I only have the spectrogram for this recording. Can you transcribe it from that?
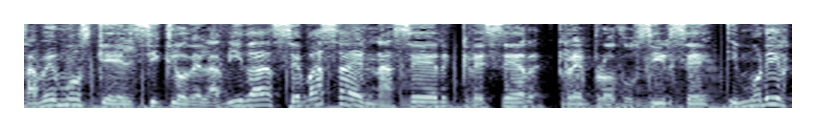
Sabemos que el ciclo de la vida se basa en nacer, crecer, reproducirse y morir,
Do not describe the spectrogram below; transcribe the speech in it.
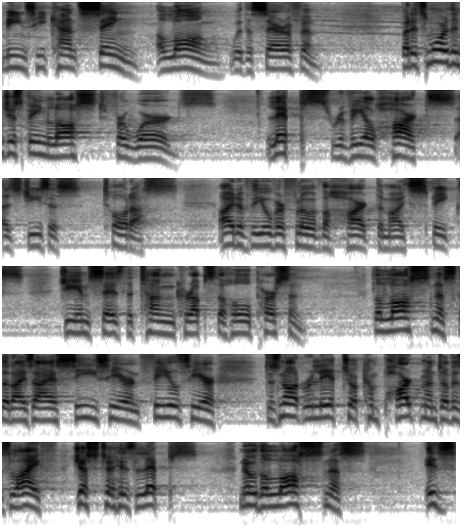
means he can't sing along with the seraphim. But it's more than just being lost for words. Lips reveal hearts, as Jesus taught us. Out of the overflow of the heart, the mouth speaks. James says the tongue corrupts the whole person. The lostness that Isaiah sees here and feels here does not relate to a compartment of his life, just to his lips. No, the lostness is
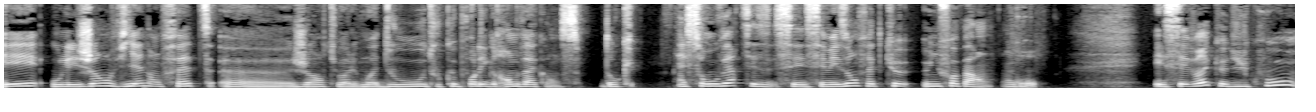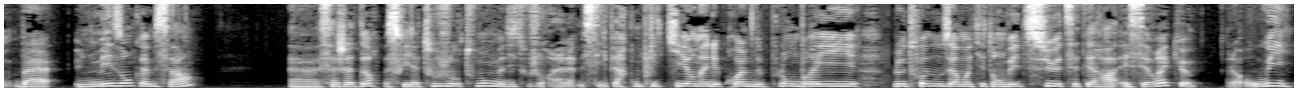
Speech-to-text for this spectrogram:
et où les gens viennent en fait, euh, genre tu vois le mois d'août ou que pour les grandes vacances. Donc elles sont ouvertes ces, ces, maisons en fait que une fois par an en gros. Et c'est vrai que du coup, bah, une maison comme ça, euh, ça j'adore parce qu'il y a toujours, tout le monde me dit toujours, ah c'est hyper compliqué, on a des problèmes de plomberie, le toit nous a moitié tombé dessus, etc. Et c'est vrai que, alors oui,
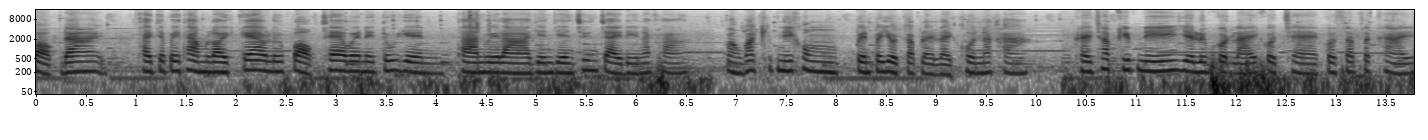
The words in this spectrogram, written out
ปอกได้ ใครจะไปทำรอยแก้วหรือปอกแช่ไว้ในตู้เย็น ทานเวลาเย็นๆชื่นใจดีนะคะ หวังว่าคลิปนี้คงเป็นประโยชน์กับหลาย ๆ คนนะคะ ใครชอบคลิปนี้อย่าลืมกดไลค์กดแชร์กด Subscribe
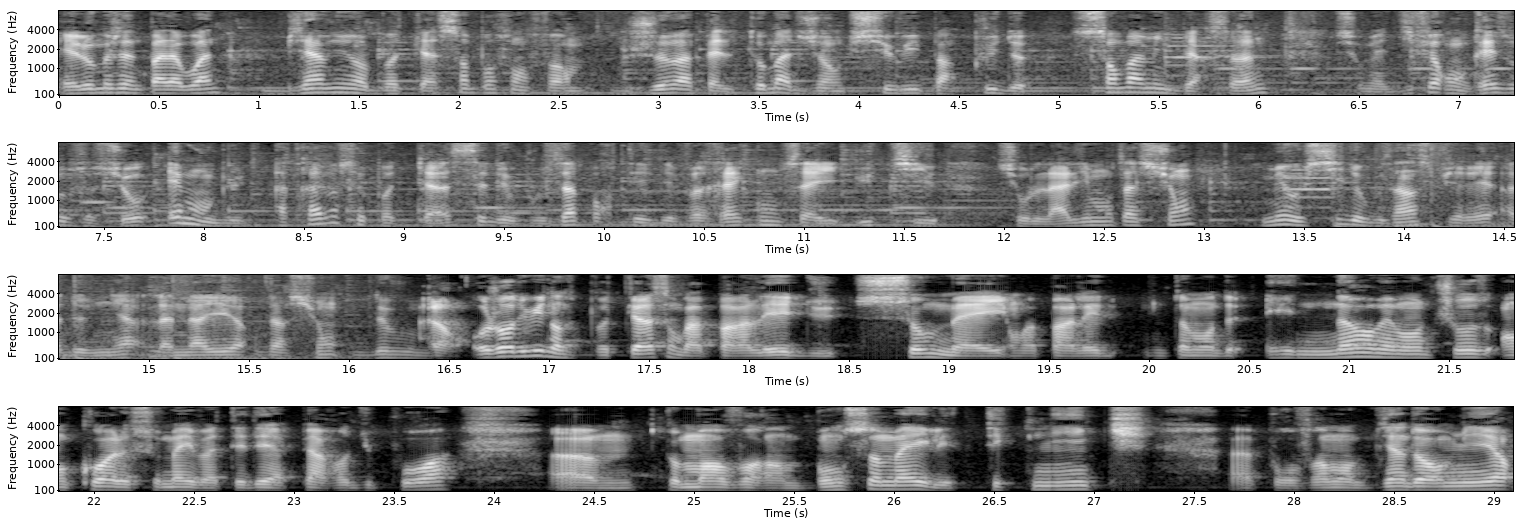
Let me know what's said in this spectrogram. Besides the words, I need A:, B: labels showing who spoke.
A: Hello mes jeunes Padawan, bienvenue dans le podcast 100% forme. Je m'appelle Thomas Jank, suivi par plus de 120 000 personnes sur mes différents réseaux sociaux. Et mon but à travers ce podcast c'est de vous apporter des vrais conseils utiles sur l'alimentation mais aussi de vous inspirer à devenir la meilleure version de vous. Alors aujourd'hui dans ce podcast on va parler du sommeil, on va parler notamment de énormément de choses, en quoi le sommeil va t'aider à perdre du poids, euh, comment avoir un bon sommeil, les techniques euh, pour vraiment bien dormir,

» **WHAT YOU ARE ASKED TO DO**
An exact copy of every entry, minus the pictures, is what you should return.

» **ANSWER TO THIS TASK**
I only have the spectrogram for this recording. Can you transcribe it from that?
Sabemos que el ciclo de la vida se basa en nacer, crecer, reproducirse y morir,
Do not describe the spectrogram below; transcribe the speech in it.
means he can't sing along with the seraphim. But it's more than just being lost for words. Lips reveal hearts, as Jesus taught us. Out of the overflow of the heart, the mouth speaks. James says the tongue corrupts the whole person. The lostness that Isaiah sees here and feels here does not relate to a compartment of his life, just to his lips. No, the lostness is
Speech-to-text for this spectrogram:
et où les gens viennent en fait, euh, genre tu vois le mois d'août ou que pour les grandes vacances. Donc elles sont ouvertes ces, ces, maisons en fait que une fois par an en gros. Et c'est vrai que du coup, bah, une maison comme ça, euh, ça j'adore parce qu'il y a toujours, tout le monde me dit toujours, ah c'est hyper compliqué, on a des problèmes de plomberie, le toit nous a moitié tombé dessus, etc. Et c'est vrai que, alors oui,
The words in this spectrogram, written out
ปอกได้ ใครจะไปทำรอยแก้วหรือปอกแช่ไว้ในตู้เย็น ทานเวลาเย็นๆชื่นใจดีนะคะ หวังว่าคลิปนี้คงเป็นประโยชน์กับหลาย ๆ คนนะคะ ใครชอบคลิปนี้อย่าลืมกดไลค์กดแชร์กด Subscribe
Let me know what's said in this spectrogram. Besides the words, I need A:, B: labels showing who spoke.
A: Hello mes jeunes Padawan, bienvenue dans le podcast 100% forme. Je m'appelle Thomas Jank, suivi par plus de 120 000 personnes sur mes différents réseaux sociaux. Et mon but à travers ce podcast c'est de vous apporter des vrais conseils utiles sur l'alimentation mais aussi de vous inspirer à devenir la meilleure version de vous. Alors aujourd'hui dans ce podcast on va parler du sommeil, on va parler notamment de énormément de choses, en quoi le sommeil va t'aider à perdre du poids, euh, comment avoir un bon sommeil, les techniques euh, pour vraiment bien dormir,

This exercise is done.